In order for James to be the best of all time, he would have to win championships. Just like Bryant. Just like Wade. Just like any other superstar aiming to have his face on NBA’s Mount Rushmore of legends.
James has been accused of orchestrating the biggest scam in sports history. Of forcing suitors to come to his hometown of Cleveland with presentations that are pointless because his decision was already made. That he wanted people to think there was a tug-of-war going on for him, to make people in Cleveland love him more.
Thank god Bryant never did that when he threatened to sign with the Los Angeles Clippers. Or that Wade never pulled such a stunt, toying the idea of returning to his hometown Chicago Bulls in front of fans before ripping the opportunity of finally having a Jordan-like superstar again away (and taking Bosh with him).
The most recent attempt at tearing down James was using the fact that yesterday, Kevin Durant, quietly re-signed with the Oklahoma City Thunder for five years. It’s almost comical how another player’s decision to do something right is only magnified when it can be used to show what a classless, pathetic jerk James is. Never mind acknowledging Durant for a job well done, instead, let’s end all our sentences with “…he did it the right way.” Would anyone even acknowledge Durant’s decision if he it couldn’t be used as a way to contrast the quiet way of doings thing, with the James way of doing things?
Conveniently forgotten is that James similarly re-signed with the Cavaliers three years ago, with no hoopla, and minimal attention.
At the end of the day, the media has chosen to make a spectacle out of the 2010 NBA free agent class, and fans eagerly tuned in to watch. It was the fans and the media, not James, who created a demand for knowing where James would end up. All the Akron-hero has done, is play with the cards he was given.
In the midst of teams throwing hundreds of millions at under-achieving stars like candy, James has managed to twist the circus into something that could benefit people besides himself.
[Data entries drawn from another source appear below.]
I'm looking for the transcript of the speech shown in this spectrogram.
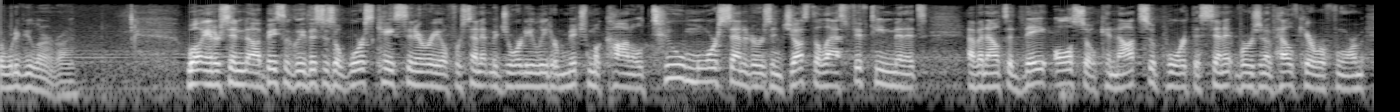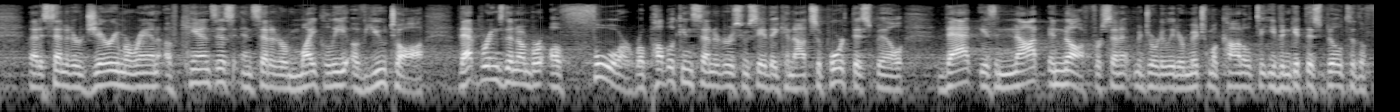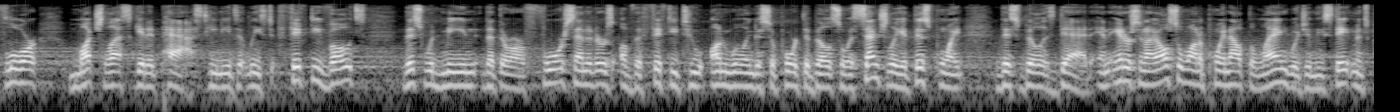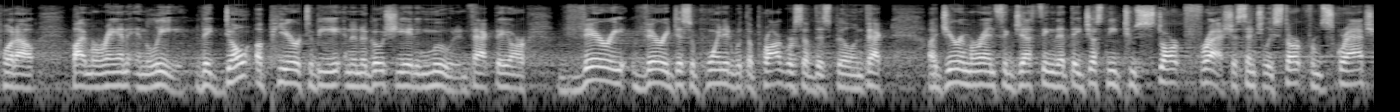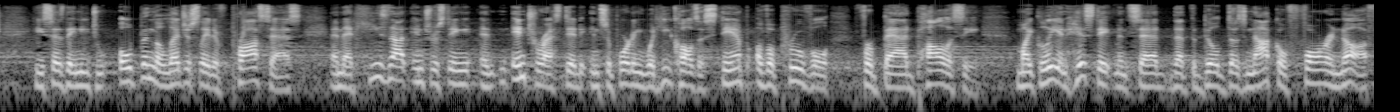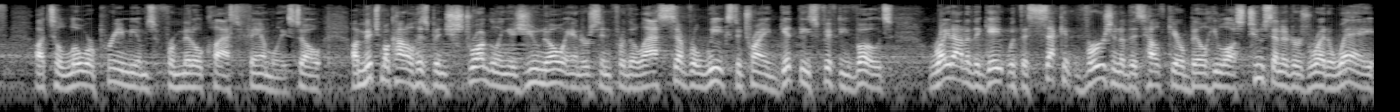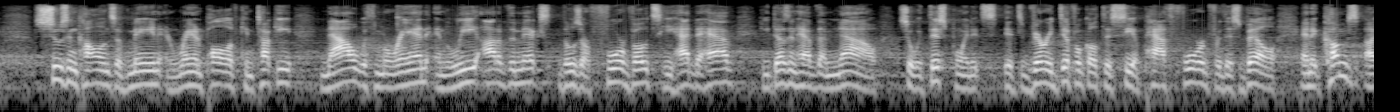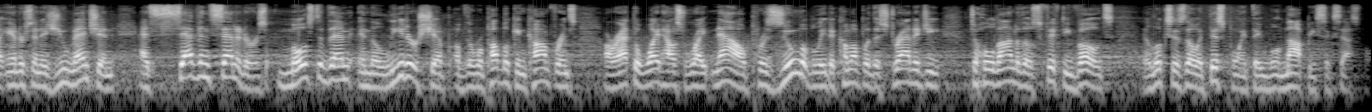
So what have you learned, Ryan? Well, Anderson, uh, basically, this is a worst case scenario for Senate Majority Leader Mitch McConnell. Two more senators in just the last 15 minutes have announced that they also cannot support the Senate version of health care reform. That is Senator Jerry Moran of Kansas and Senator Mike Lee of Utah. That brings the number of four Republican senators who say they cannot support this bill. That is not enough for Senate Majority Leader Mitch McConnell to even get this bill to the floor, much less get it passed. He needs at least 50 votes. This would mean that there are four senators of the 52 unwilling to support the bill. So essentially, at this point, this bill is dead. And Anderson, I also want to point out the language in these statements put out by Moran and Lee. They don't appear to be in a negotiating mood. In fact, they are very, very disappointed with the progress of this bill. In fact, uh, Jerry Moran suggesting that they just need to start fresh, essentially start from scratch. He says they need to open the legislative process and that he's not interesting, interested in supporting what he calls a stamp of approval for bad policy. Mike Lee, in his statement, said that the bill does not go far enough uh, to lower premiums for middle class families. So uh, Mitch McConnell has been struggling, as you know, Anderson, for the last several weeks to try and get these 50 votes right out of the gate with the second version of this health care bill. He lost two senators right away, Susan Collins of Maine and Rand Paul of Kentucky. Now with Moran and Lee out of the mix, those are four votes he had to have. He doesn't have them now. So at this point, it's it's very difficult to see a path forward for this bill. And it comes, uh, Anderson, as you mentioned, as seven senators, most of them in the leadership of the Republican conference, are at the White House right now, presumably to come up with a strategy to hold on to those 50 votes. It looks as though at this point they will not be successful.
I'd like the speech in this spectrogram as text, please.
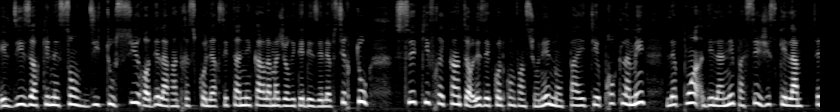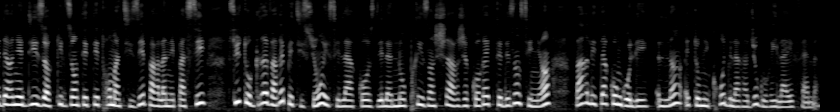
ils disent qu'ils ne sont du tout sûrs de la rentrée scolaire cette année car la majorité des élèves, surtout ceux qui fréquentent les écoles conventionnées, n'ont pas été proclamés les points de l'année passée jusque-là. Ces derniers disent qu'ils ont été traumatisés par l'année passée suite aux grèves à répétition et c'est là à cause de la non-prise en charge correcte des enseignants par l'État congolais. L'un est au micro de la radio Gorilla FM.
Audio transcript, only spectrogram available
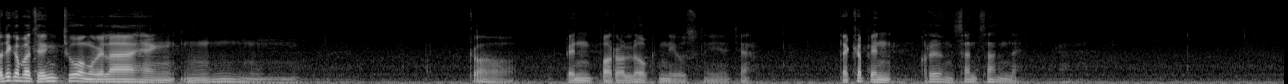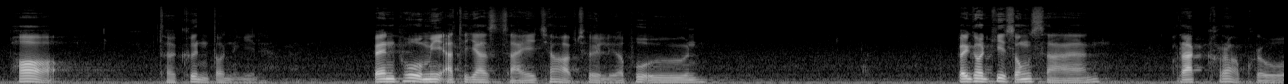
อนนี้ก็มาถึงช่วงเวลาแห่งก็เป็นปรโลกนิวส์นี่จ้ะ แต่ก็เป็นเรื่องสั้นๆนะพ่อเธอขึ้นต้นอย่างนี้นะเป็นผู้มีอัธยาศัยชอบช่วยเหลือผู้อื่น เป็นคนขี้สงสาร รักครอบครัว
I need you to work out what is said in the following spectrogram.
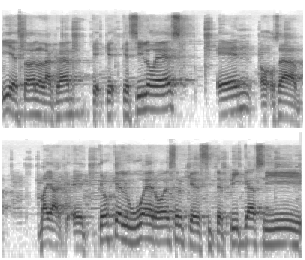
Y estaba el alacrán, que, que, que sí lo es en, o sea, vaya, eh, creo que el güero es el que si te pica, sí,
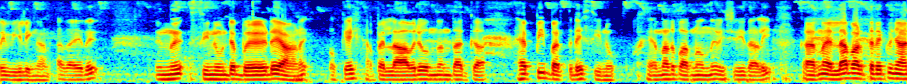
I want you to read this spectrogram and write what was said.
റിവീലിംഗ് ആണ്. അതായത് ഇന്ന് സിനുവിന്റെ ബർത്ത്ഡേ ആണ് ഓക്കെ അപ്പോൾ എല്ലാവരും ഒന്ന് എന്താക്കുക? ഹാപ്പി ബർത്ത്ഡേ സിനു എന്നാണ് പറഞ്ഞു ഒന്ന് വിഷ് ചെയ്താളി. കാരണം എല്ലാ ബർത്ത്ഡേക്കും ഞാൻ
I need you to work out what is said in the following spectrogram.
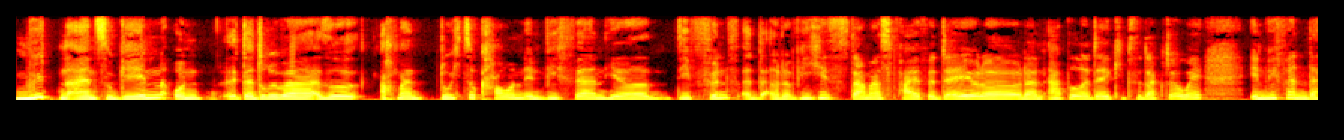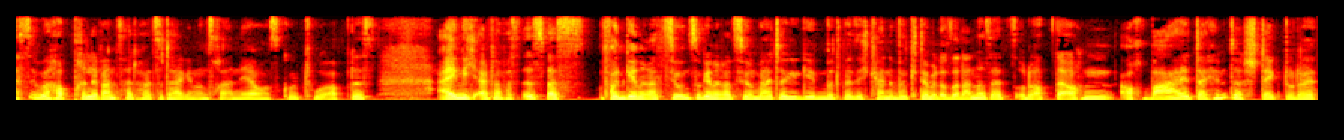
Mythen einzugehen und äh, darüber, also auch mal durchzukauen, inwiefern hier die fünf, äh, oder wie hieß es damals, five a day oder, oder ein apple a day keeps the doctor away, inwiefern das überhaupt Relevanz hat heutzutage in unserer Ernährungskultur. Ob das eigentlich einfach was ist, was von Generation zu Generation weitergegeben wird, weil sich keiner wirklich damit auseinandersetzt, oder ob da auch, ein, auch Wahrheit dahinter steckt oder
Yet, people still manage to find fault with the man.
Thanks LeBron, if nothing else, you’ve helped us witness that no matter what you do, people will find a reason to dislike you.